In the years after the embassy bombings, the U.S. launched a number of development efforts. Those efforts deserve much of the credit for America’s good standing in East Africa today. In Tanzania, for example, programs like the President’s Emergency plan for AIDS Relief, the President’s Malaria Initiative and projects supported by the Global Fund to Fight AIDS, Tuberculosis and Malaria have cut malaria deaths in half, reduced infant mortality by a third and reduced the rate of HIV infection from 18 percent in the 1980s to five percent today. Of course, the benefits of America’s close friendships with Kenya and Tanzania flow both ways. Not only are those countries stalwarts in the drive to prevent the spread of violent extremism, piracy and illegal drugs, but they are increasingly important trading partners for the U.S. America’s relationships with Tanzania and Kenya illustrate how strategic U.S. engagement protects our national security, helps to create jobs here at home and allows us to live up to our values as a world leader.

Smart Power

U.S. Aid Threatened by Budget Cuts? (Joel Davis, Foreign Policy Blogs)

As the U.S. debt crisis moves from the summer to the fall with the convening of the Congressional “super-committee,” it’s clear that everything will be on the chopping block, including one of the most important expressions of the U.S. role in the world: foreign aid. U.S. foreign aid is an interesting topic due to common misconceptions about it…U.S. foreign aid supports economic growth, agriculture and trade, global health, democracy training programs, conflict prevention programs, food aid and other humanitarian assistance. This assistance helps real people as well as earning goodwill for the U.S., goodwill that can be leveraged as soft power. And, as Serwer points out, U.S. aid can be a preventative and proactive tool to address problems before they become so large that they require an expensive military solution. These savings should be considered in any budget calculus meant to save money.

Politics/Foreign Policy

Poor Farmers No Threat to U.S. Business (Howard Buffett, Huffington Post Blogs)

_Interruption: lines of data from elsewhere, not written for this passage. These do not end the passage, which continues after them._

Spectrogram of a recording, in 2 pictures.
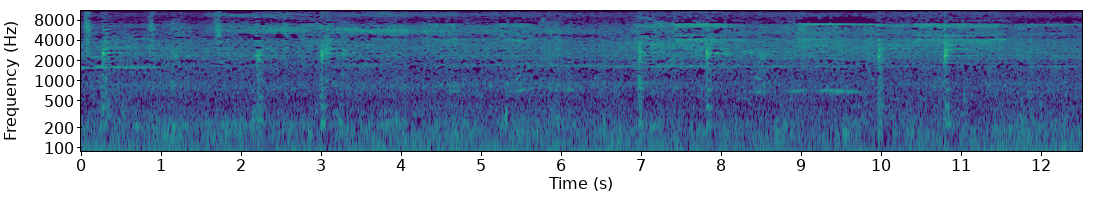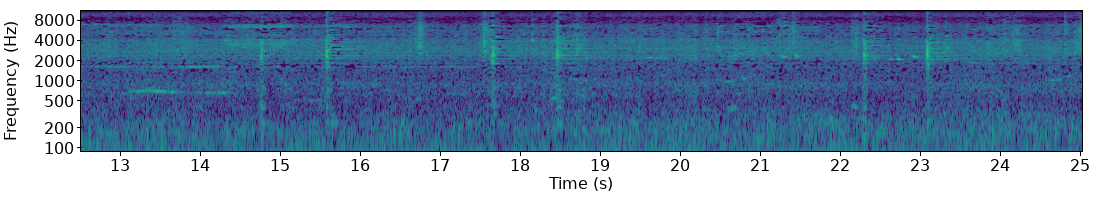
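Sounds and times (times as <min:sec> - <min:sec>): passenger train rumbling past: 0:00.0 - 0:25.0
wheels clanking over rail joints: 0:14.5 - 0:25.0.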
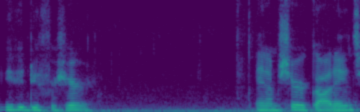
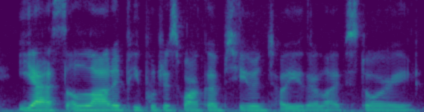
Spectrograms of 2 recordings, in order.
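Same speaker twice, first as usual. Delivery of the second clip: ordinary delivery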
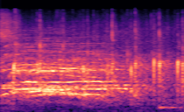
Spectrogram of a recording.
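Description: A concert audience claps and cheers briefly, a burst of applause from a large crowd with voices mixed in.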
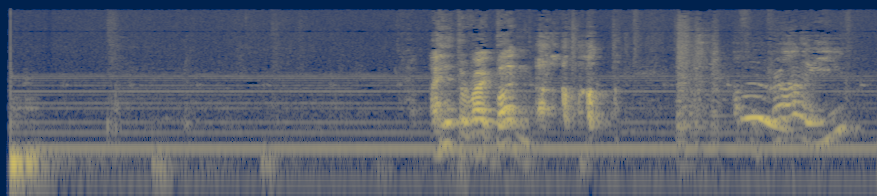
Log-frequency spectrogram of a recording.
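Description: An amplifier hums steadily.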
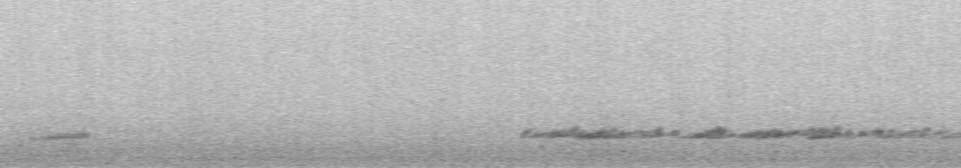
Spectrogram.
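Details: Frogs by a river deep in a forest, a rapid pulsed trill at a steady high pitch, brief at the start, then rattling on continuously through the second half over a constant rushing of river water.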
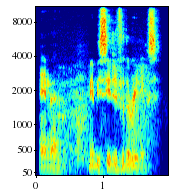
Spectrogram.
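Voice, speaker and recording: A man speaking as a priest, reciting formal liturgical prayers in a solemn, measured manner. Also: lowish voice, steady tone, a little mellow, a little hiss or hum. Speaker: priest leading worship.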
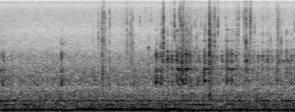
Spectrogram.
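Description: Crinkling of a foil and paper candy wrapper being handled: a scatter of small crackles and clicks from about a second and a half in, thickest near the end, over a steady low hum.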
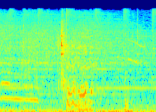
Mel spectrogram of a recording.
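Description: Background music, with a short pitched squeal at the start that rises and then holds, and a rougher, shorter squeal about a second in.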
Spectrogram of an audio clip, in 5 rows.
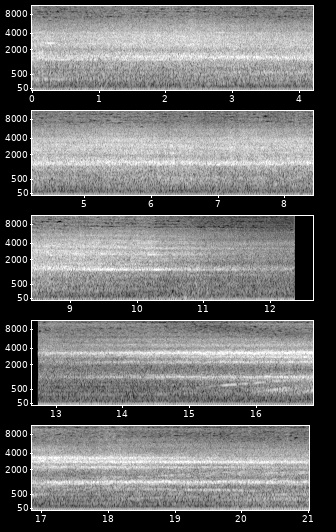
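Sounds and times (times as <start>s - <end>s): freight train wheels on rail: 0.0s - 21.0s
electric train drive whine: 11.0s - 21.0s.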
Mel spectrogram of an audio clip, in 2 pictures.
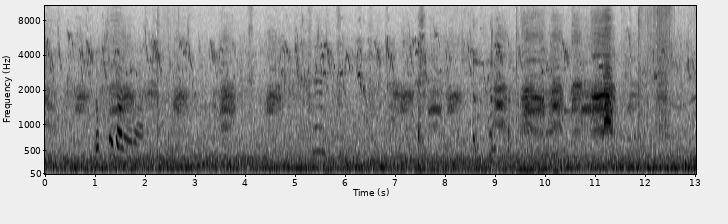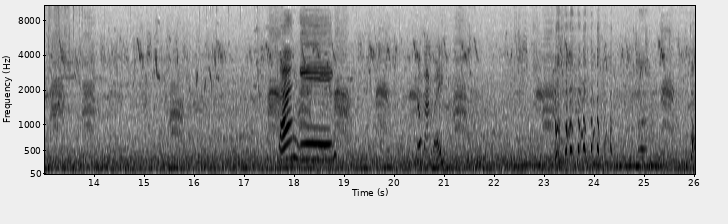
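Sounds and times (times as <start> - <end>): birds chirping: 0.0 - 26.0.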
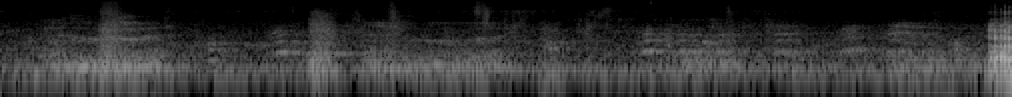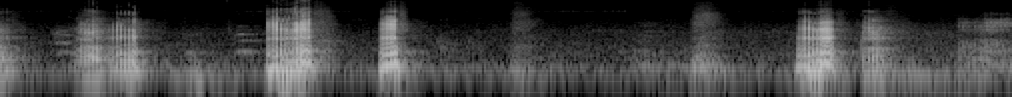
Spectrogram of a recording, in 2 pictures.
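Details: Pig in Indonesia, breathing and eating: soft snuffling at first, then sharp, rough grunts in uneven bursts, several close together, over a quiet background.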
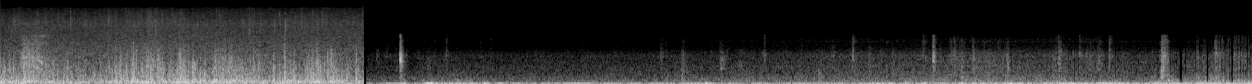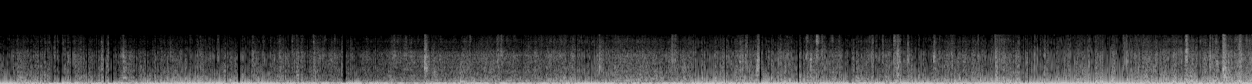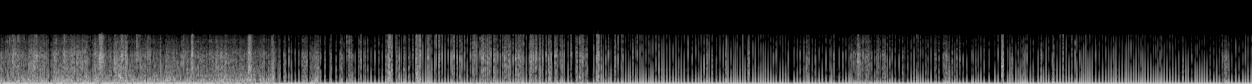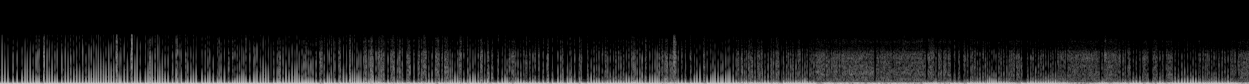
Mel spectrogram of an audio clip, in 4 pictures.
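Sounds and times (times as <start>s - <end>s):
heavy rain and storm: 0.0s - 50.0s
wind buffeting microphone: 0.0s - 50.0s
sharp clicks: 24.3s - 45.6s.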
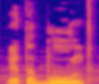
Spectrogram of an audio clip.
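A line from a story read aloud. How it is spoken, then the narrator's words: Angry strained words. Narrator (Russian): гневно выдавил из себя тактик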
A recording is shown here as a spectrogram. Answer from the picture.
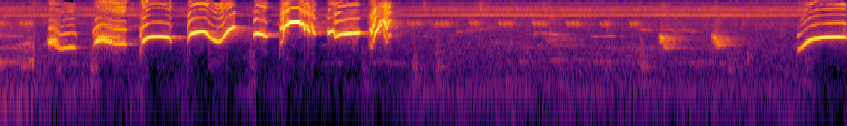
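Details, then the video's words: Oriental magpie-robin fighting song, 'ngeplong' style meant to call out opponents: a fast run of ringing, looping whistles and rising slurs, then a pause with faint notes before a final bright upslurred whistle. "Suara Burung kacer gacor NGEPLONG tarung"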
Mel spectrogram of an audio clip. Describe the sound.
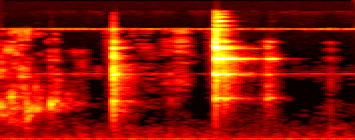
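A drink served into a glass in a radio drama: soft liquid sounds at first, then two clear glass clinks, the second louder and brighter with a short ringing tail.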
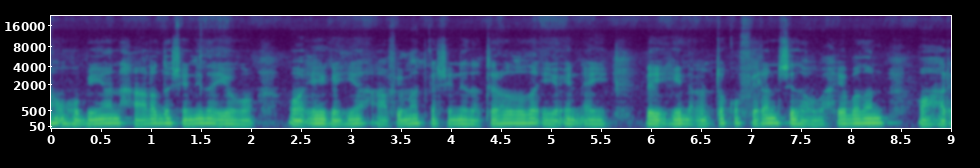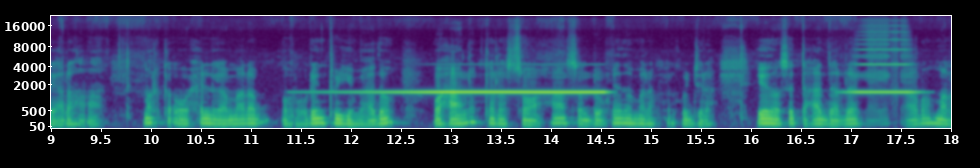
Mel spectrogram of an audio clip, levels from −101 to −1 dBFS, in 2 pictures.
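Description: A steady 1.4 kHz tone swells into a loud squeal over the speech from 11.36 to 14.67 s, between "uu xilliga malab" and "malabka ku jira iyadoo", and again, rising faster, from 16.84 to 17.84 s after "ku jira iyadoo si". This is loudspeaker feedback squeal: the microphone picks up its own loudspeaker, and the loop runs away at that one frequency.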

P4P [Purchase for Progress] is the most innovative program I have seen; it is consistent with a business approach to solving poverty—something most CEOs of U.S. companies would and should applaud. As a businessman, it is the type of approach that I have searched for to incorporate into our charitable work…One point that seems to be missing in this discussion is that as countries work their way out of poverty, increase their GDP and overall wealth, they become consumers of goods produced from countries such as the U.S. Their purchasing power increases and they import our products— creating U.S. jobs and sustaining our industries, not threatening them.

All Guns, No Butter (James Traub, Foreign Policy-Opinion)

Ten years after the terrorist attack, both the fear of a sequel, and the faith in America’s capacity to shape a better world, have ebbed. Or perhaps that’s an overly analytical way of describing a national mood of sullen disillusionment with America’s imperial role. President Barack Obama acknowledged the spirit of fatigue when he declared in his June 22 speech charting the planned withdrawal of troops from Afghanistan that “it is time to focus on nation-building here at home.” But while the president conceded that “this decade of war has caused many to question the nature of America’s engagement around the world,” he admonished his listeners that “we must embrace America’s singular role in the course of human events.” It is precisely this obligation, however, that many Americans now want to dispose of like a boom-era mansion with a hopelessly underwater mortgage.

We need more funds to increase access to Aids drugs (Michel Kazatchkine, Guardian Blogs)

By providing antiretroviral medication we are not only saving the lives of those who go on treatment, we can be entirely confident that we are contributing to a sharp slowdown in the spread of the virus…Raising the funding to meet the “15 by 15” goal is going to be very challenging at a time when the world is facing the biggest economic crisis since the great depression of the 1930s. Yet the science is telling us that evidence in favour of putting millions more people on treatment is now overwhelming. And scaling up treatment now may prove to be the least expensive option if we want to bring this deadly pandemic, which still infects 1.8 million people every year, under control.